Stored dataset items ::
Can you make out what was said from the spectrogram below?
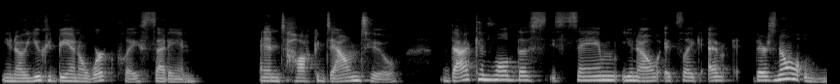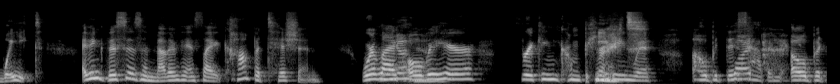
You know you could be in a workplace setting and talk down to that can hold the same you know it's like ev- there's no weight i think this is another thing it's like competition we're like Yeah. over here freaking competing Right. with oh but this What? happened oh but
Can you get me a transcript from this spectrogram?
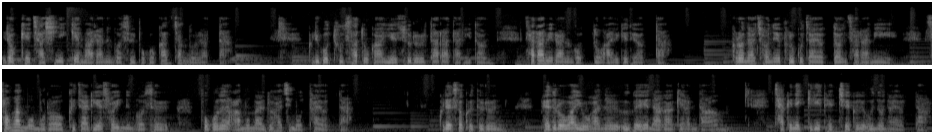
이렇게 자신있게 말하는 것을 보고 깜짝 놀랐다. 그리고 두 사도가 예수를 따라다니던 사람이라는 것도 알게 되었다. 그러나 전에 불구자였던 사람이 성한 몸으로 그 자리에 서 있는 것을 보고는 아무 말도 하지 못하였다. 그래서 그들은 베드로와 요한을 의회에 나가게 한 다음 자기네끼리 대책을 의논하였다.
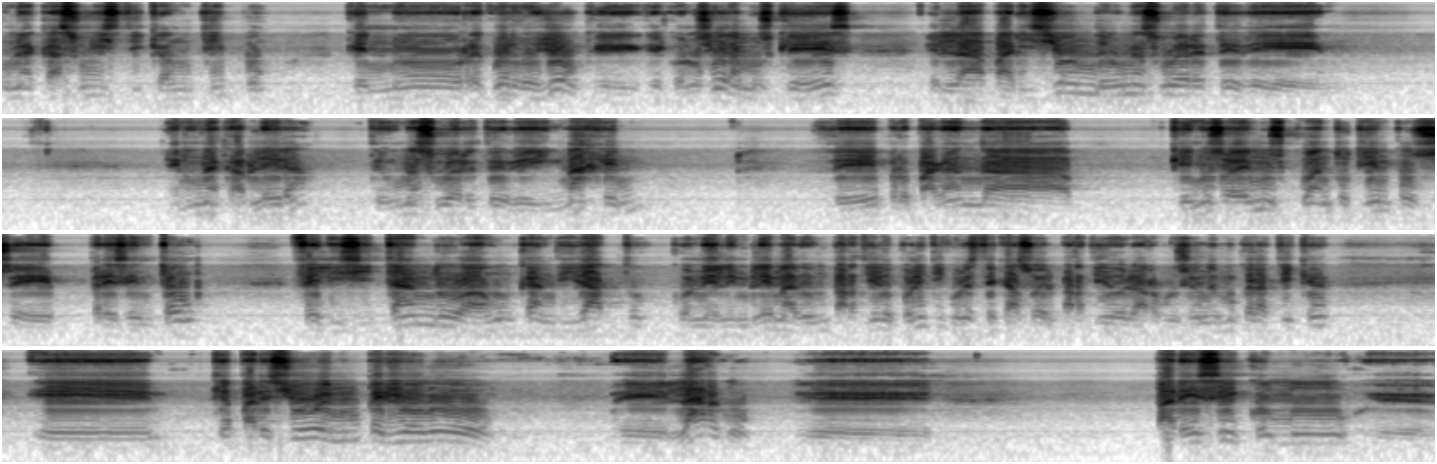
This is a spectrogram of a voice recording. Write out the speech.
una, casuística, un tipo que no recuerdo yo que, conociéramos, que es la aparición de una suerte de, en una cablera, de una suerte de imagen de propaganda que no sabemos cuánto tiempo se presentó, felicitando a un candidato con el emblema de un partido político, en este caso del Partido de la Revolución Democrática, eh, que apareció en un periodo eh, largo. Eh, parece como eh,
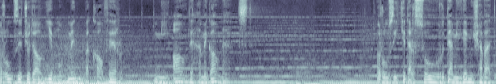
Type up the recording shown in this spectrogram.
روز جدایی مؤمن و کافر میعاد همگان است. روزی که در سور دمیده می شود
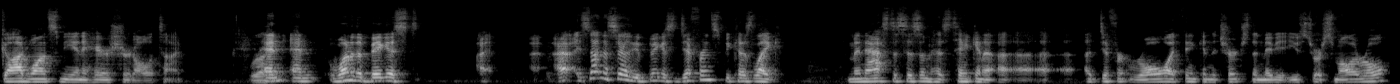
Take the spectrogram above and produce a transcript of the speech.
god wants me in a hair shirt all the time. Right. And and one of the biggest I, I, it's not necessarily the biggest difference because like monasticism has taken a, a, a, a different role i think in the church than maybe it used to or smaller role.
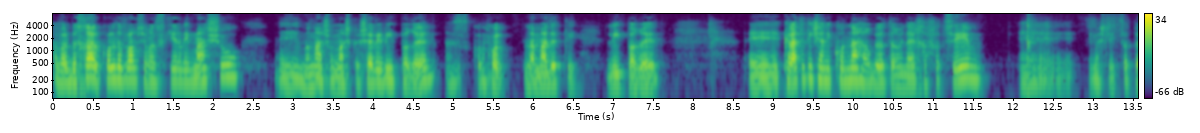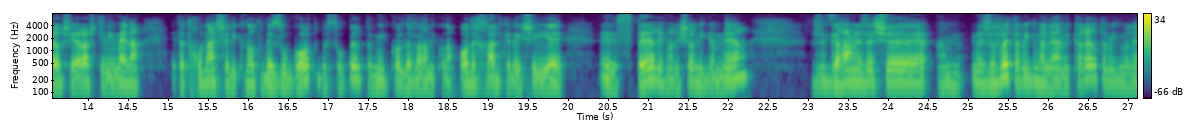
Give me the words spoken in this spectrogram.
אבל בכלל, כל דבר שמזכיר לי משהו, אה, ממש ממש קשה לי להיפרד, אז קודם כל למדתי להיפרד. אה, קלטתי שאני קונה הרבה יותר מדי חפצים. אה, אמא שלי תספר שירשתי ממנה את התכונה של לקנות בזוגות בסופר, תמיד כל דבר אני קונה עוד אחד כדי שיהיה ספייר, אם הראשון ייגמר. זה גרם לזה שהמזווה תמיד מלא, המקרר תמיד מלא,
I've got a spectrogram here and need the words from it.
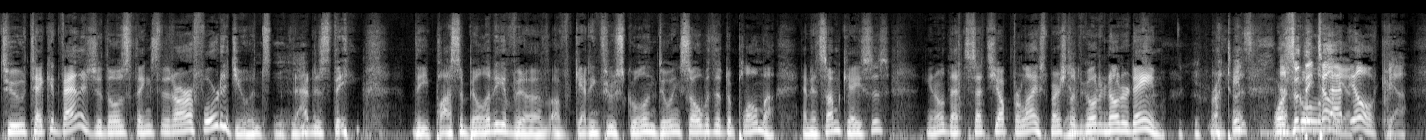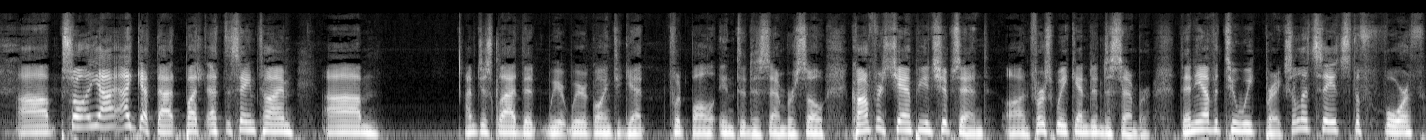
to take advantage of those things that are afforded you, and Mm-hmm. that is the the possibility of, of of getting through school and doing so with a diploma. And in some cases, you know that sets you up for life, especially if you go to Notre Dame, right? does. Or That's what school they of tell that you. ilk. Yeah. Uh, so yeah, I I get that, but at the same time, um, I'm just glad that we're we're going to get football into December. So conference championships end on first weekend in December. Then you have a two week break. So let's say it's the fourth.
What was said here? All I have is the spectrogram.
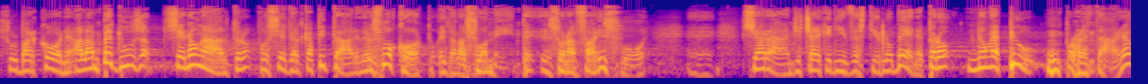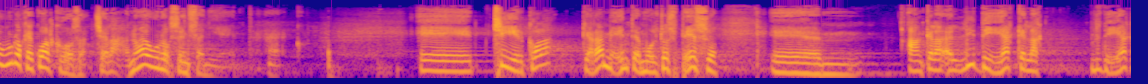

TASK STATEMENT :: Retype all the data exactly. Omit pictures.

EXERCISE OUTPUT ::
Can you make out what was said from the spectrogram below?
You know you could be in a workplace setting and talk down to that can hold the same you know it's like ev- there's no weight i think this is another thing it's like competition we're like Yeah. over here freaking competing Right. with oh but this What? happened oh but
Can you get me a transcript from this spectrogram?
이렇게 자신있게 말하는 것을 보고 깜짝 놀랐다. 그리고 두 사도가 예수를 따라다니던 사람이라는 것도 알게 되었다. 그러나 전에 불구자였던 사람이 성한 몸으로 그 자리에 서 있는 것을 보고는 아무 말도 하지 못하였다. 그래서 그들은 베드로와 요한을 의회에 나가게 한 다음 자기네끼리 대책을 의논하였다.
This is a spectrogram of a voice recording. Write out the speech.
una, casuística, un tipo que no recuerdo yo que, conociéramos, que es la aparición de una suerte de, en una cablera, de una suerte de imagen de propaganda que no sabemos cuánto tiempo se presentó, felicitando a un candidato con el emblema de un partido político, en este caso del Partido de la Revolución Democrática, eh, que apareció en un periodo eh, largo. Eh, parece como eh,
Type up the recording shown in this spectrogram.
روز جدایی مؤمن و کافر میعاد همگان است. روزی که در سور دمیده می شود
Take the spectrogram above and produce a transcript of the speech.
god wants me in a hair shirt all the time. Right. And and one of the biggest I, I, it's not necessarily the biggest difference because like monasticism has taken a, a, a, a different role i think in the church than maybe it used to or smaller role.
Give me the words spoken in this spectrogram.
אבל בכלל, כל דבר שמזכיר לי משהו, אה, ממש ממש קשה לי להיפרד, אז קודם כל למדתי להיפרד. אה, קלטתי שאני קונה הרבה יותר מדי חפצים. אה, אמא שלי תספר שירשתי ממנה את התכונה של לקנות בזוגות בסופר, תמיד כל דבר אני קונה עוד אחד כדי שיהיה ספייר, אם הראשון ייגמר. זה גרם לזה שהמזווה תמיד מלא, המקרר תמיד מלא,
I've got a spectrogram here and need the words from it.
to take advantage of those things that are afforded you, and Mm-hmm. that is the the possibility of, of of getting through school and doing so with a diploma. And in some cases, you know that sets you up for life, especially if you go to Notre Dame, right? does. Or That's what school they of tell that you. ilk. Yeah. Uh, so yeah, I I get that, but at the same time, um, I'm just glad that we're we're going to get football into December. So conference championships end on first weekend in December. Then you have a two week break. So let's say it's the fourth.
What was said here? All I have is the spectrogram.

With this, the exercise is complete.